I really liked that Hater is about an average guy - he's certainly no hero, and as the story progresses, his family become increasingly paranoid even of each other - snapped words and sharp looks caused by living in such a stressful environment begin to push them closer to turning on each other.
Hater is an addictive read and certainly has the one-more-chapter feel, right up until the twist and climax which went in a direction that I certainly wasn't expecting. It's fabulously unpredictable and I'd love to tell you more about it, but it's difficult without giving important parts of the story away.
My only reason for not giving it a full five star rating is that the characters can be a little unlikable and there are a few periods of what I can only call repetitive whinging. But otherwise Hater is an intense and extremely tense read, and David Moody holds absolutely nothing back.

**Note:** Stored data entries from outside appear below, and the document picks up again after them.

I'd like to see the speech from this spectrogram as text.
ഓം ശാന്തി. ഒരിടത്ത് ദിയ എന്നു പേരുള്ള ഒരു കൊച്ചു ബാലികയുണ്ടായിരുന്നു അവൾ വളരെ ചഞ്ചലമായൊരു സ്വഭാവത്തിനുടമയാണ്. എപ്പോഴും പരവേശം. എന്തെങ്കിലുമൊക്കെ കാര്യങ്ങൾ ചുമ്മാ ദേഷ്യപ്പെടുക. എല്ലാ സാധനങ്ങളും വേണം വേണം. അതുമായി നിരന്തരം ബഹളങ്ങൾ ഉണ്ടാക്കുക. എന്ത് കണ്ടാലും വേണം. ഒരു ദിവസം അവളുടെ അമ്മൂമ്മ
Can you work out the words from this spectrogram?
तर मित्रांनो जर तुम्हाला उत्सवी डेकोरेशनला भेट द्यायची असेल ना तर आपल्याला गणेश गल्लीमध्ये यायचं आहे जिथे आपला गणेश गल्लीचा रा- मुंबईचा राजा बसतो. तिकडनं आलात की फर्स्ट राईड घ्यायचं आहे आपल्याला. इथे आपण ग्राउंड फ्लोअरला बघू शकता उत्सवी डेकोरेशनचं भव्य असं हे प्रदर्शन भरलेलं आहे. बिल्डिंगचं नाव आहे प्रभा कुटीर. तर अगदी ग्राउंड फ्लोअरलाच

HATER begins as most apocalypses do--before it begins. Our main character, Daniel, is a government worker who hates his job, hates his position in life and is constantly having to deal with his oftentimes-overbearing children. He and his wife's relationship is suffering, his relationship with his father-in-law in less-than-stellar, and his overall quality of life is suffering due to his living situation. A house too small, a job too mundane, and a family almost in constant turmoil serves to make life one thing--misery.
However--when a calamity strikes the world, thrusts the populace head-over-heels and creates a violent strain of violent outbreaks that may or may not be disease-related, Daniel, and his family's, world changes--for the worse.

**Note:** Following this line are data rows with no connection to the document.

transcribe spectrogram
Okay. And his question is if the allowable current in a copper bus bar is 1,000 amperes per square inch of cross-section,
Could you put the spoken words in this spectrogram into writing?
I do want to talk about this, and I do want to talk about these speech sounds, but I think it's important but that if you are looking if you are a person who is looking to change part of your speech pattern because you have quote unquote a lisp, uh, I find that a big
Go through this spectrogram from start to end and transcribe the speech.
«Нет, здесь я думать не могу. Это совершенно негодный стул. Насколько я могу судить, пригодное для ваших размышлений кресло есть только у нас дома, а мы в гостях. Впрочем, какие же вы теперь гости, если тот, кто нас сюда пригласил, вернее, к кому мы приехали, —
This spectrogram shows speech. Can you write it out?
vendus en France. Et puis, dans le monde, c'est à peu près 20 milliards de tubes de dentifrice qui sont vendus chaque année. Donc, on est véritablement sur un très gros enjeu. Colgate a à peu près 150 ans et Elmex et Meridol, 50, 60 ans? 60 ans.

HATER is everything that anyone could ever want in an apocalypse novel. Fast-paced, intense, visceral--there's no lack of violence and tension in this book. It moves at a breakneck pace that makes it almost impossible to put down. I found myself glued to my seat (while at the airport) and transfixed (while reading before bed) at the brutal world that David Moody created in HATER. The speed of which the novel moves is, in my opinion, probably the best thing about it. Unlike a lot of apocalypse novels, which slow to a low lull in order to introduce certain aspects of the apocalyptic scenario, HATER never stops. The world, and the condition it is in, is quickly revealed in a rapid-fire succession, making the book constantly exciting and engrossing. My only qualm about the book is more of a personal one than one that stabs at Mr. Moody's writing. There comes a point in the novel where we are introduced to a Hater's psychology, and though the transformation from one who's Hated into a Hater seems to be a quick and sudden process, the act in which it happens is never really explained. As someone who loves reading about that sort of transformation, I would have loved to see that expanded upon. That still may happen in book 2 and 3 though, so I'm not going to discount it as a possibility.
In a nutshell, HATER is brilliant. Fast-paced, utterly-engrossing, absolutely-terrifying--this book is impossible to put down. A definite to-read for any apocalyptic fiction fan.